You only need to be careful when you and your partner sign up for Part D plans with different preferred pharmacies because some plans will only give you better rates if you use certain pharmacies. Therefore, you could end up paying a lot of money if you get your drugs elsewhere.

Mistake #6: Failing to Sign Up for Medicare Part B If You Have Retiree or COBRA Coverage

Even if you are taking Social Security benefits, you will still need to act on your Medicare benefits. Once you hit 65 years and you are entitled to Social Security benefits, automatic enrollment to original Medicare (Part A and B) will occur. However, you can choose to delay your Medicare Part B selection depending on your current health insurance situation.

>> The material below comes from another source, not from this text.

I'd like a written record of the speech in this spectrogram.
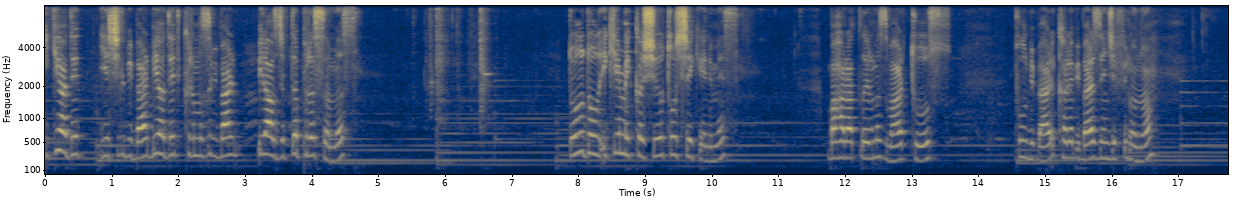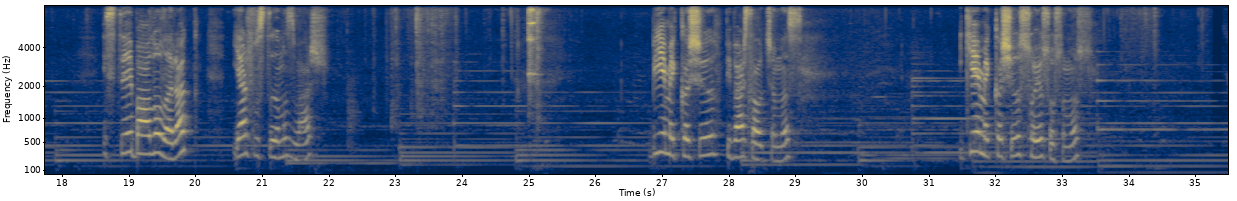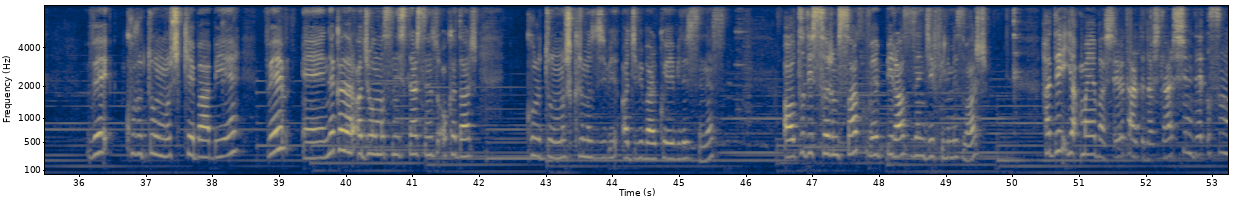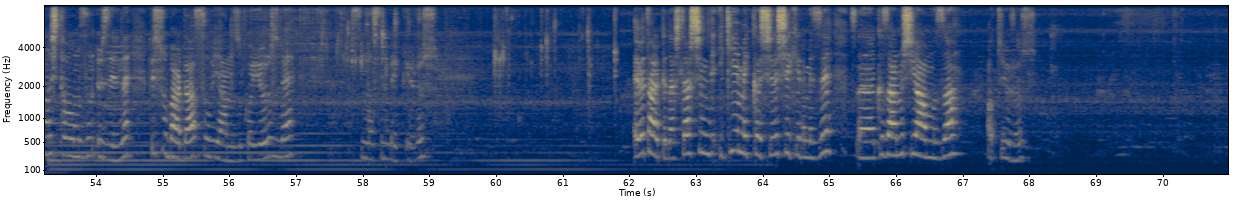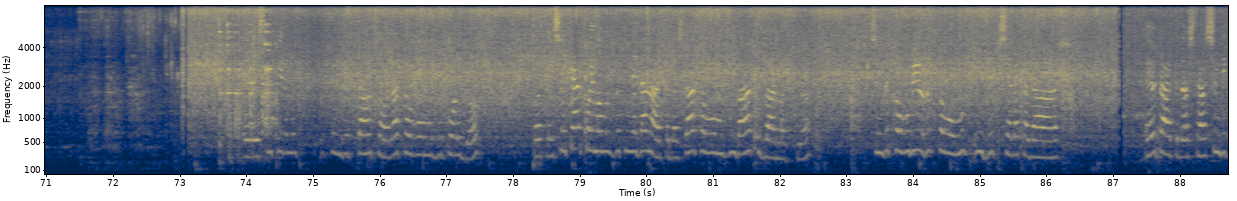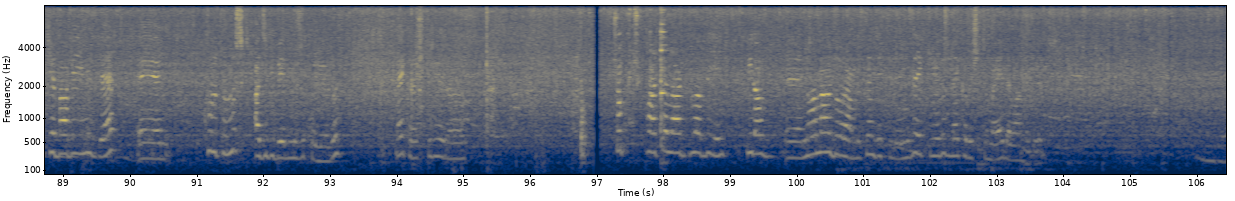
2 adet yeşil biber, 1 adet kırmızı biber, birazcık da pırasamız. Dolu dolu 2 yemek kaşığı toz şekerimiz. Baharatlarımız var. Tuz, pul biber, karabiber, zencefil unu. İsteğe bağlı olarak yer fıstığımız var. Bir yemek kaşığı biber salçamız. 2 yemek kaşığı soya sosumuz ve kurutulmuş kebabiye ve e, ne kadar acı olmasını isterseniz o kadar kurutulmuş kırmızı bir acı biber koyabilirsiniz. 6 diş sarımsak ve biraz zencefilimiz var. Hadi yapmaya başlayalım. Evet arkadaşlar şimdi ısınmış tavamızın üzerine bir su bardağı sıvı yağımızı koyuyoruz ve ısınmasını bekliyoruz. Evet arkadaşlar şimdi 2 yemek kaşığı şekerimizi e, kızarmış yağımıza atıyoruz. E, şekerimiz ısındıktan sonra tavuğumuzu koyduk. Bakın şeker koymamızdaki neden arkadaşlar tavuğumuzun daha kızarması. Şimdi kavuruyoruz tavuğumuz iyice pişene kadar. Evet arkadaşlar şimdi kebabimizle e, kurutulmuş acı biberimizi koyuyoruz. Ve karıştırıyoruz. Çok küçük parçalarla değil, biraz e, normal doğranmış zencefillerimizi ekliyoruz ve karıştırmaya devam ediyoruz.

Typically, if your spouse is still working and he/she has you on their health insurance plan, you can forego your  Part B selection when enrolling for Medicare.

While some seniors enroll in Medicare Part A as soon as they hit 65, others usually delay the process because they want to continue contributing to their Health Savings Account.

Another critical point you need to remember is that if you work for a small company with less than 20 employees, you must sign up for Original Medicare as soon as you turn 65. At this point, Medicare takes over and becomes your primary form of health insurance coverage.

You Can Still Get Help with Medicare

The truth is that healthcare is among the top financial concerns for most retirees. Medicare benefits will best serve you when you enroll on time and choose an appropriate plan that suits your individual needs.

Even with its complexities and nuances, Medicare can still provide you with great peace of mind that your healthcare is sufficiently covered. At Insurance Master, we believe in helping you find the best Medicare coverage when it matters most.

Contact us today to speak to one of our licensed Medicare experts who will assess your needs and guide you through the process of enrolling for Medicare Advantage. We are here to ensure you get the most from your Medicare benefits.